Hippie Squared: Everybody’s Got One


A blogumn by Jeff Rogers

yuleIt’s all the same holiday. Look around. We’ve got festivals of lights breaking out all over. With menorahs and candles and colorful glowing bulbs and roaring Yule logs we celebrate the continuance of light through the darkest nights of the year.

Call it Hannukah, call it Christmas, call it Yule or Winter Solstice. Call it Saturnalia, Brumalia, the Birthday of the Unconquered Sun. Call it Kwanzaa or even Festivus. Everybody’s got one.

And it gets kinda crowded this time of year with all the gods lining up for birthday cake. Jesus gets the big piece these days, but let’s not forget Mithras, Horus, Pan.

I’m not trying to minimize the differences, mind you. We all get attached to our particular inflections. Hell, I got pissed off at Thanksgiving this year when the branch of the family I dined with didn’t wait until everyone sat down with their plates before digging in. Seemed downright rude to me. Then I reminded myself why I was there: to feast with loved ones and be grateful.
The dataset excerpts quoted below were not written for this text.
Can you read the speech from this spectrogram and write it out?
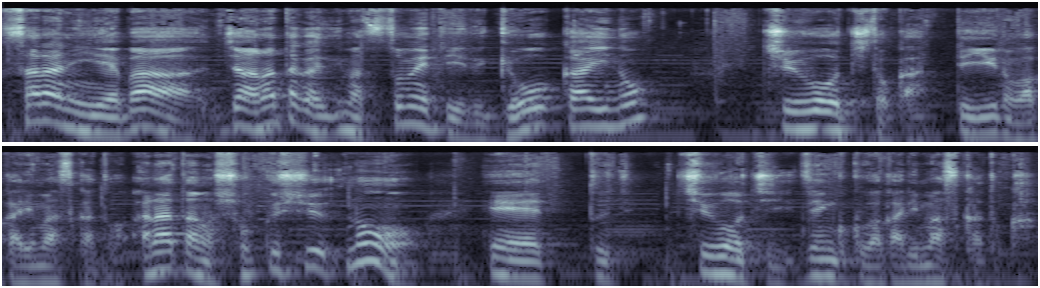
さらに言えばじゃああなたが今勤めている業界の中央値とかっていうの分かりますかと。あなたの職種の、えー、っと中央値全国分かりますかとか。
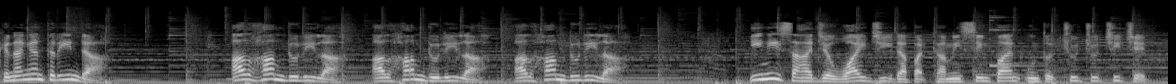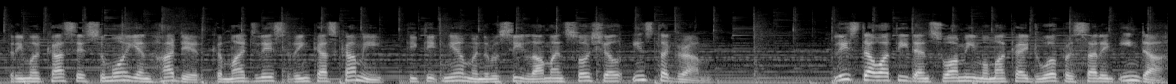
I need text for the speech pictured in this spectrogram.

There’s more and more information out there all the time about the pagan origins of Christmas. It’s a flat-out mutt holiday as it’s come down to us, with a little bit of everything to spice it up: Roman, Persian, Egyptian, Babylonian, Celtic, northern European, and stuff we don’t even have names for. When the date for the birthday of Jesus was fixed at the already-crowded celebration date of December 25th during the Roman Empire, civilization in the middle east, Asia, Europe, had already seen so many previous empires and so much trade, so much swapping and co-opting of gods and heroes and mythic motifs, it didn’t much matter who else joined the party. There was room for everybody. There still is.

Let’s throw this into the mix while we’re at it: Hanukkah falls on the 25th of Kislew—the lunar calendar’s equivalent of 25 December in the solar calendar. The Jews picked up the lunar calendar in Babylon, during their exile there. And there’s this, from the Jewish Encyclopedia: “The twenty-fifth of Kislew…had been celebrated as the winter solstice feast by the Jewish people before it became a historical festival.” It’s not too hard to picture the Jews in Babylon adopting not just a calendar but a local mid-winter folk holiday and making it their own. Maybe even the same Mid-Winter Hump Day Holiday that later fed by various offshoots and tributaries right on into the Roman hodge-podge that Christmas got plopped down into.

I think it’s a nice idea, myself. I can’t prove it, but it makes sense to me, so I’ll keep it as my working hypothesis until somebody shows me otherwise.

Personally I’m of the opinion, and I believe the science will back me up on this one: we’re all just animals. Easy to lose sight of that, but it explains a lot when you think about it. Gotta eat, gotta drink, gotta procreate. Gotta scramble to survive.

But let’s not stop there. I happen to be convinced, and here I think the anthropology will bear me out: every bit as much as wolves travel in packs, lions kick it with their pride, and beavers gather round the den at night, human beings are tribal. Gotta sing, gotta dance, gotta celebrate. There’s no dignified way to say it, people: We’re party animals.

The Celebration makes the Tribe.

So let’s all lighten up, delighten up, and fire up our grand varietal festivals of lights. Let’s open our arms wide and throw our circles wide, because the wind howls and the dry skin of the earth cracks. But the grass will blow green and the leaves will dance and Spring is on her way on roller-skates. There’s no stopping her now.

I think Jews should call out “Happy Hannukah” to Christians, and Christians should wish “Merry Christmas” to Jews, and pagans should yell “Leaping Yule” at everybody. And we should all hear each wish with generous ears, translated like so: “Party on, my Brother. Party on, my Sister. Celebrate and be well.”

Happy Celebration, everybody.


Flickr.com Photo Credit: Duane Romanell